After spending a beautiful Shabbos Chanukah with our family in Toms River, New Jersey, we capped it off with an enjoyable family event on Motza’ei Shabbos. We ate pizza, played games, ate chocolate coins, laughed, ate latkes, and then ate doughnuts. But the highlight of the night for our children was undoubtedly receiving individual presents from their grandparents.

May 1945. Liberation day finally arrived. Chaim was more dead than alive, but he had survived. Although he had suffered terribly and lost almost everything, he had outlived Hitler. So many times throughout the war, he had given up hope; there was simply no way he could go on. The odds of his survival were practically zero, and yet, in each situation he somehow survived. It was as if a divine hand was guiding him in the miserable darkness.

One day, during my wonderful years in Yeshiva Shaarei Torah, my friend “Richie” (name has not been changed, as I have no intention of protecting his anonymity) excitedly motioned for me to follow him into his dormitory room. As he opened his door, I heard a strange noise from inside. Hanging from a string attached to the middle of the ceiling was a flying cow with wings, circling the room, mooing, and yelping.

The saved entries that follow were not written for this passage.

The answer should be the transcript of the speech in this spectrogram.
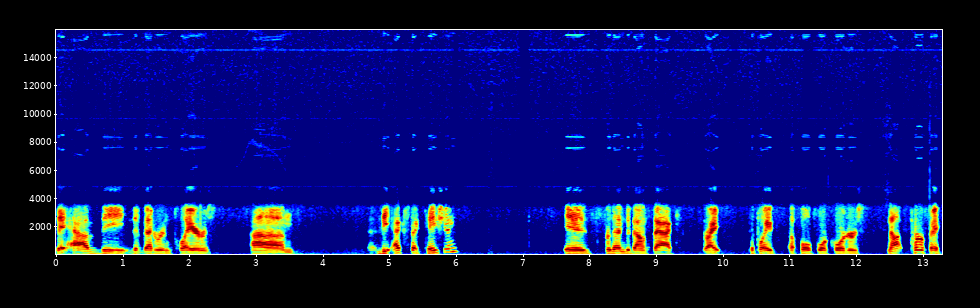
They have the the veteran players um, the expectation is for them to bounce back, right, to play a full four quarters. Not perfect,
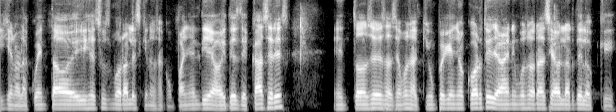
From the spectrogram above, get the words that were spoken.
y que nos la cuenta hoy Jesús Morales, que nos acompaña el día de hoy desde Cáceres. Entonces hacemos aquí un pequeño corte y ya venimos ahora sí a hablar de lo que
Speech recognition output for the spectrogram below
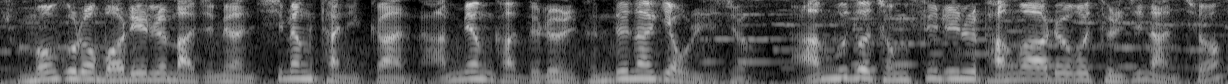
주먹으로 머리를 맞으면 치명 타니까 안면 가드를 든든하게 올리죠. 아무도 정수리를 방어하려고 들진 않죠?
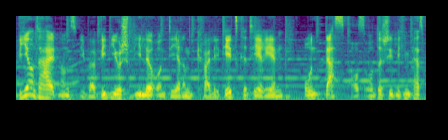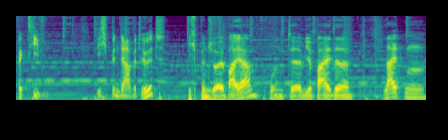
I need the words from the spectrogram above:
Wir unterhalten uns über Videospiele und deren Qualitätskriterien und das aus unterschiedlichen Perspektiven. Ich bin David Höth. Ich bin Joel Bayer und äh, wir beide leiten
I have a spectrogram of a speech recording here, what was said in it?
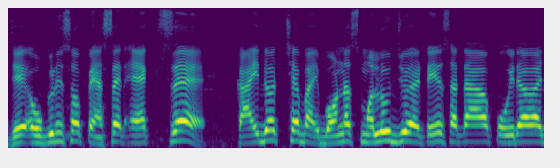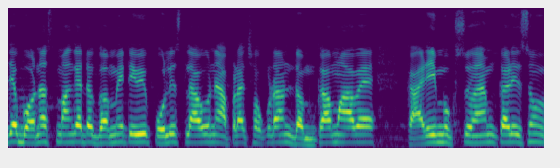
જે ઓગણીસો પેંસઠ એક્ટ છે, કાયદો જ છે ભાઈ બોનસ મળવું જ જોઈએ. તે છતાં પોયરા જે બોનસ માંગે તો ગમે તેવી પોલીસ લાવીને આપણા છોકરાઓને ધમકામાં આવે, કાઢી મૂકશું, એમ કરીશું.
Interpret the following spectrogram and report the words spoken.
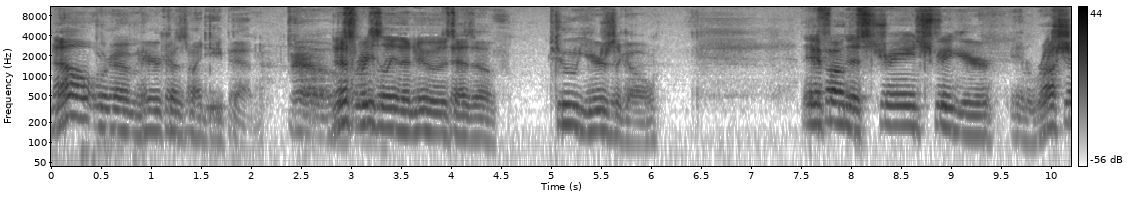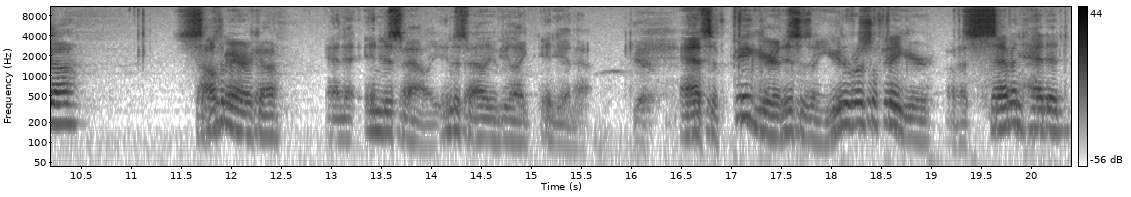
Now we're gonna. Here comes my deep end. Uh, Just recently in the news, as of two years ago, they found this strange figure in Russia, South America, and the Indus Valley. Indus Valley would be like India now. yeah. And it's a figure, this is a universal figure of a seven headed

 If I was making supper for my family, it would consist of Cheerios every night. The only choice would be: with milk or just plain cereal? My wife, however, aside from deciding what to make for supper, and investing the effort to actually make it – with multiple children, baruch Hashem, invading our home – she also has to contend with ungrateful children who don’t approve of that night’s supper. (You thought this only happened in your house?)

Our son Avi became a bar mitzvah on Thursday evening, 26 Cheshvan 5781. Unfortunately, my father-in-law was not feeling well enough to attend the Shabbos event, so Avi and I went to visit him in Lakewood on Thursday afternoon.